### Data in this exercise ###

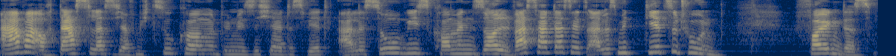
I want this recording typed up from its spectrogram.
Aber auch das lasse ich auf mich zukommen und bin mir sicher, das wird alles so, wie es kommen soll. Was hat das jetzt alles mit dir zu tun? Folgendes.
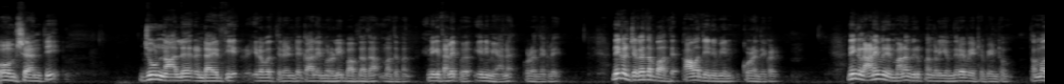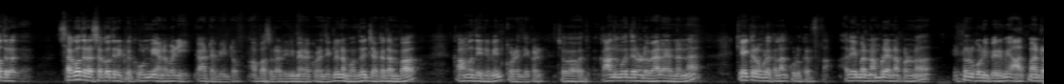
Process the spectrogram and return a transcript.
ஓம் சாந்தி. ஜூன் நாலு ரெண்டாயிரத்தி இருபத்தி ரெண்டு காலை முரளி பாப்தாதா மதுபன். இன்றைக்கி தலைப்பு இனிமையான குழந்தைகளே. நீங்கள் ஜெகதபாத் காமதேனுவின் குழந்தைகள். நீங்கள் அனைவரின் மன விருப்பங்களையும் நிறைவேற்ற வேண்டும். தம்மதுர சகோதர சகோதரிகளுக்கு உண்மையான வழி காட்ட வேண்டும். அப்பா சொல்கிறார் இனிமையான குழந்தைகளை நம்ம வந்து ஜெகதம்பா காமதேனுவின் குழந்தைகள். ஸோ காந்தமுகத்தினோட வேலை என்னென்னா கேட்குறவங்களுக்கெல்லாம் கொடுக்கறது தான் அதே மாதிரி நம்மளும் என்ன பண்ணணும் எட்நூறு கோடி பேருமே ஆத்மான்ற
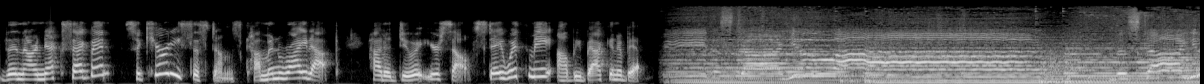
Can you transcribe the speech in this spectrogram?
Then our next segment, security systems, coming right up. How to do it yourself. Stay with me. I'll be back in a bit. Be the star you are the star you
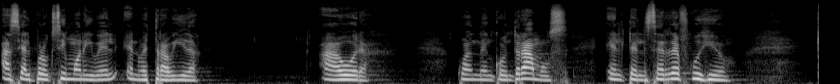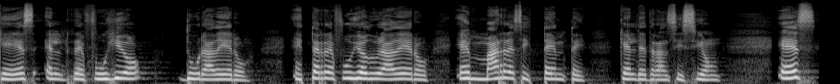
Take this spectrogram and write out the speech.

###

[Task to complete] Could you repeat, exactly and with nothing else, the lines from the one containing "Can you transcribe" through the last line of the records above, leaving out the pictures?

[Task answer]
Can you transcribe the speech in this spectrogram?
Then our next segment, security systems, coming right up. How to do it yourself. Stay with me. I'll be back in a bit. Be the star you are the star you
Take this spectrogram and write out the speech.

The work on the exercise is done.